DATA UNDER STUDY:
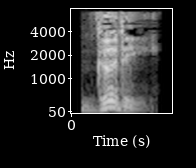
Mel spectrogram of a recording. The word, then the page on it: goodie: British English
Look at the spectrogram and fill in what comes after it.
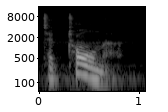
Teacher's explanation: We're not trying to rush 2 full syllables before an accent. We're going to go ahead and accent it in the middle so that we can take a little bit of stress off the end. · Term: accent shift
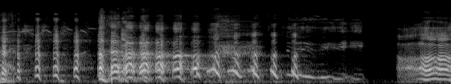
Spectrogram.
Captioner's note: all laughing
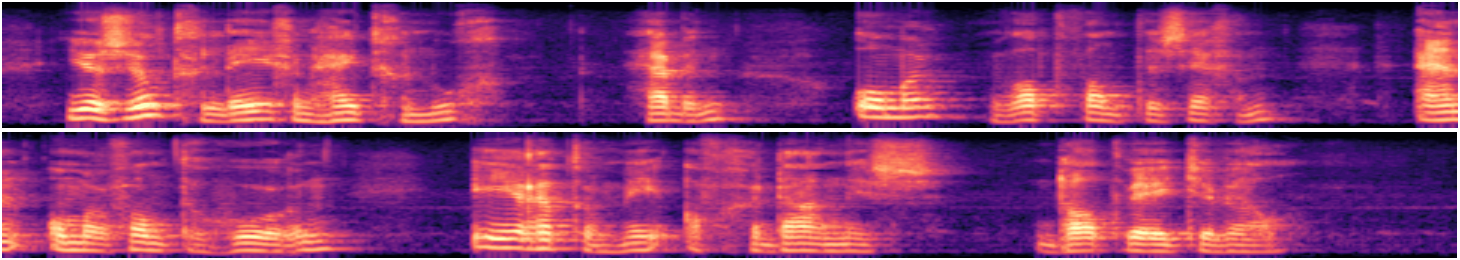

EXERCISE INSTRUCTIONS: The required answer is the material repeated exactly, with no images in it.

RESULT OF THIS EXERCISE:
Mel spectrogram of a recording. The word, then the page on it: goodie: British English
Look at the spectrogram and fill in what comes after it.
Teacher's explanation: We're not trying to rush 2 full syllables before an accent. We're going to go ahead and accent it in the middle so that we can take a little bit of stress off the end. · Term: accent shift
Spectrogram.
Captioner's note: all laughing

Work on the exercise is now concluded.